::: Material for this exercise

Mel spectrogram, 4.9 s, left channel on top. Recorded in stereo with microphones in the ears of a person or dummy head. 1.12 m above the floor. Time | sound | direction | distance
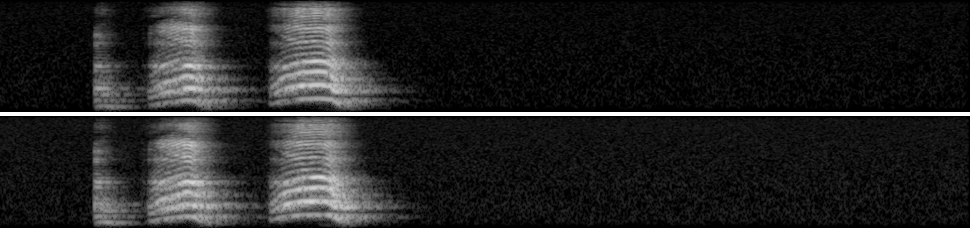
0.5 | a scream | 20° right (ahead or behind) | 1.8 m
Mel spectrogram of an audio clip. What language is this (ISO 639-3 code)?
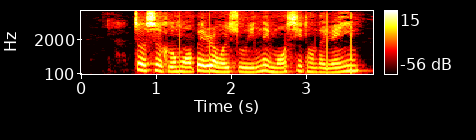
zho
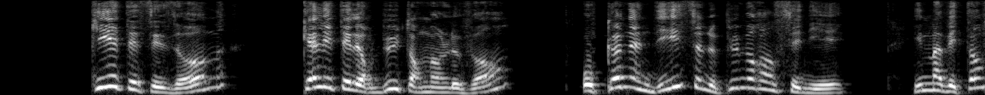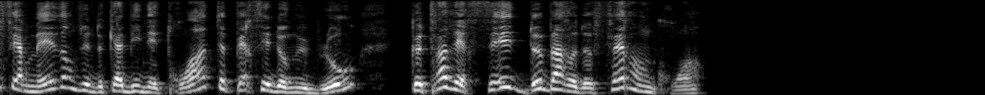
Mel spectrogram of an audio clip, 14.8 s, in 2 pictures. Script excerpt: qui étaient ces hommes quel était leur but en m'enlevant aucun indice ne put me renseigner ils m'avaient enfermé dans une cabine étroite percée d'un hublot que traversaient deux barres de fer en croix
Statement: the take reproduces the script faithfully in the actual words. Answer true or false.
true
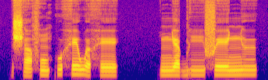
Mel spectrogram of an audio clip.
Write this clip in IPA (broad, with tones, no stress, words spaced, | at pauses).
ʃã˨fũ˦ kʷə˦he˦wə˨he˧ | ɲɛ˦biː˦ feː˦ɲɨ˦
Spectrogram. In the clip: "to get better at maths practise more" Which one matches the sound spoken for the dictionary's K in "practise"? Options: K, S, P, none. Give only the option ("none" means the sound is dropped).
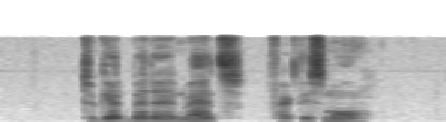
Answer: K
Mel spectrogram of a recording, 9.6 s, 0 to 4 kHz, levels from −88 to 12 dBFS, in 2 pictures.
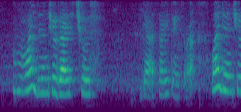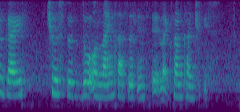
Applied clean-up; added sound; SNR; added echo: none; none; none; none.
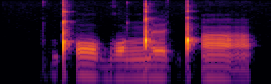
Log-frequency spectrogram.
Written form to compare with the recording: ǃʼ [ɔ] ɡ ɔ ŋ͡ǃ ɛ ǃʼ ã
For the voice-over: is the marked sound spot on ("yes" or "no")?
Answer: yes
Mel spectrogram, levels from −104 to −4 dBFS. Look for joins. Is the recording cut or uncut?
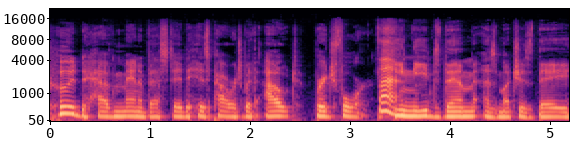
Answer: cut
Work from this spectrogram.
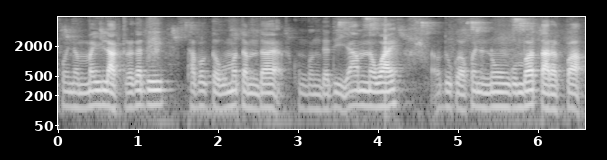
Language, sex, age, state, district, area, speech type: Manipuri, male, 30-45, Manipur, Tengnoupal, rural, spontaneous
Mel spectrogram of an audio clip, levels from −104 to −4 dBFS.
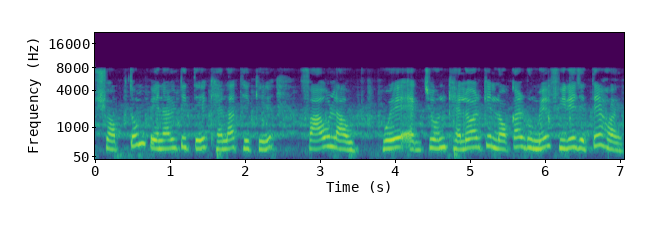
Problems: none marked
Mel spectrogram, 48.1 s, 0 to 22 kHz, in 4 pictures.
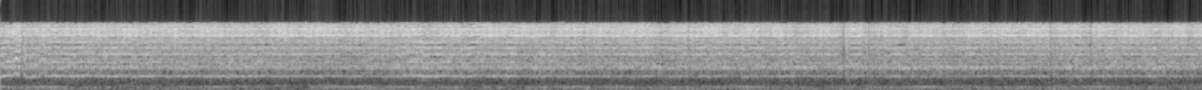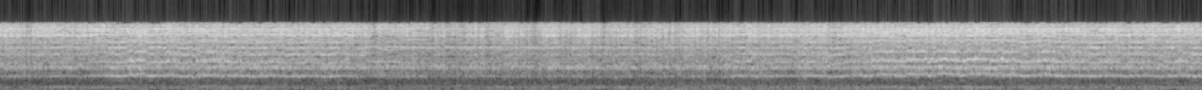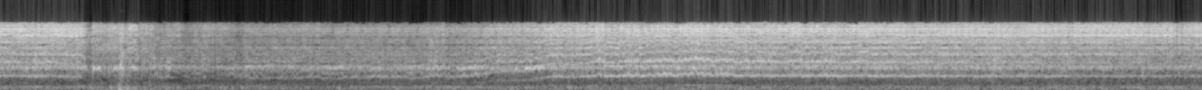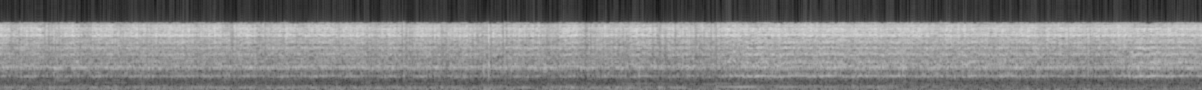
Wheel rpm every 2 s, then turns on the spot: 160, 160, 160, 160, 160, 160, 160, 160, 160, 160, 160, 160, 120, 70, 110, 160, 160, 160, 160, 160, 160, 160, 160, 160.
none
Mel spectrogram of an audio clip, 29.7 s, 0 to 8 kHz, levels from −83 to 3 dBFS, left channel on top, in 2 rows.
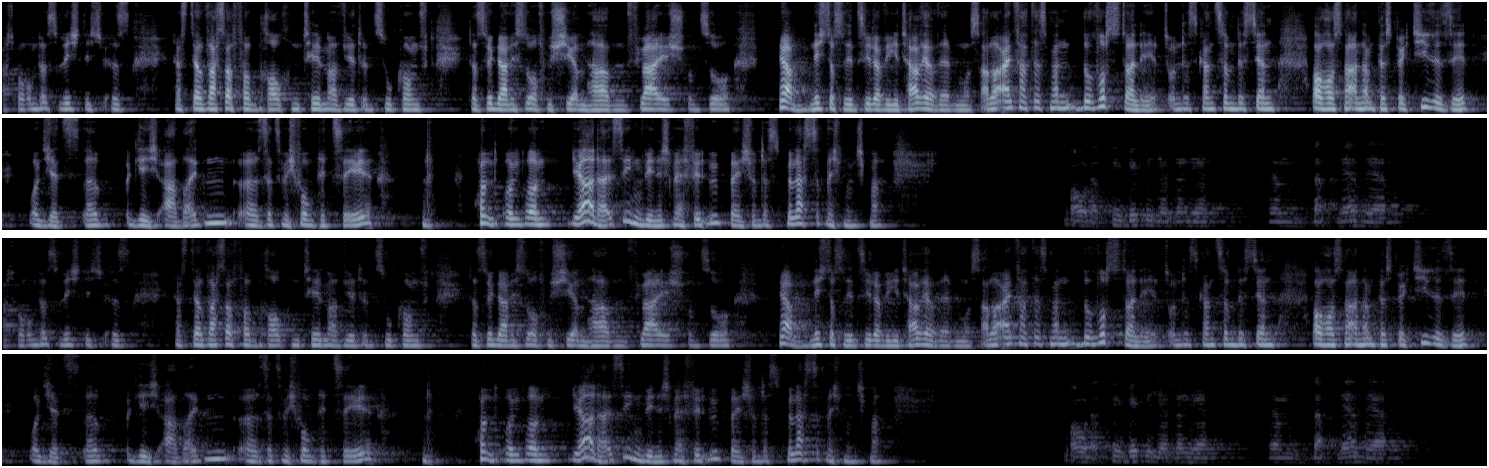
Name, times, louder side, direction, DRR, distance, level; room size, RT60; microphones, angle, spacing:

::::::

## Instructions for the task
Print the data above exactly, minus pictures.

## Exercise output
Mel spectrogram, 4.9 s, left channel on top. Recorded in stereo with microphones in the ears of a person or dummy head. 1.12 m above the floor. Time | sound | direction | distance
0.5 | a scream | 20° right (ahead or behind) | 1.8 m
Mel spectrogram of an audio clip. What language is this (ISO 639-3 code)?
zho
Mel spectrogram of an audio clip, 14.8 s, in 2 pictures. Script excerpt: qui étaient ces hommes quel était leur but en m'enlevant aucun indice ne put me renseigner ils m'avaient enfermé dans une cabine étroite percée d'un hublot que traversaient deux barres de fer en croix
Statement: the take reproduces the script faithfully in the actual words. Answer true or false.
true
Mel spectrogram of an audio clip.
Write this clip in IPA (broad, with tones, no stress, words spaced, | at pauses).
ʃã˨fũ˦ kʷə˦he˦wə˨he˧ | ɲɛ˦biː˦ feː˦ɲɨ˦
Spectrogram. In the clip: "to get better at maths practise more" Which one matches the sound spoken for the dictionary's K in "practise"? Options: K, S, P, none. Give only the option ("none" means the sound is dropped).
Answer: K
Mel spectrogram of a recording, 9.6 s, 0 to 4 kHz, levels from −88 to 12 dBFS, in 2 pictures.
Applied clean-up; added sound; SNR; added echo: none; none; none; none.
Log-frequency spectrogram.
Written form to compare with the recording: ǃʼ [ɔ] ɡ ɔ ŋ͡ǃ ɛ ǃʼ ã
For the voice-over: is the marked sound spot on ("yes" or "no")?
Answer: yes
Mel spectrogram, levels from −104 to −4 dBFS. Look for joins. Is the recording cut or uncut?
Answer: cut
Work from this spectrogram.
Language, sex, age, state, district, area, speech type: Manipuri, male, 30-45, Manipur, Tengnoupal, rural, spontaneous
Mel spectrogram of an audio clip, levels from −104 to −4 dBFS.
Problems: none marked
Mel spectrogram, 48.1 s, 0 to 22 kHz, in 4 pictures.
Wheel rpm every 2 s, then turns on the spot: 160, 160, 160, 160, 160, 160, 160, 160, 160, 160, 160, 160, 120, 70, 110, 160, 160, 160, 160, 160, 160, 160, 160, 160.
none
Mel spectrogram of an audio clip, 29.7 s, 0 to 8 kHz, levels from −83 to 3 dBFS, left channel on top, in 2 rows.
Name, times, louder side, direction, DRR, distance, level; room size, RT60; microphones, angle, spacing:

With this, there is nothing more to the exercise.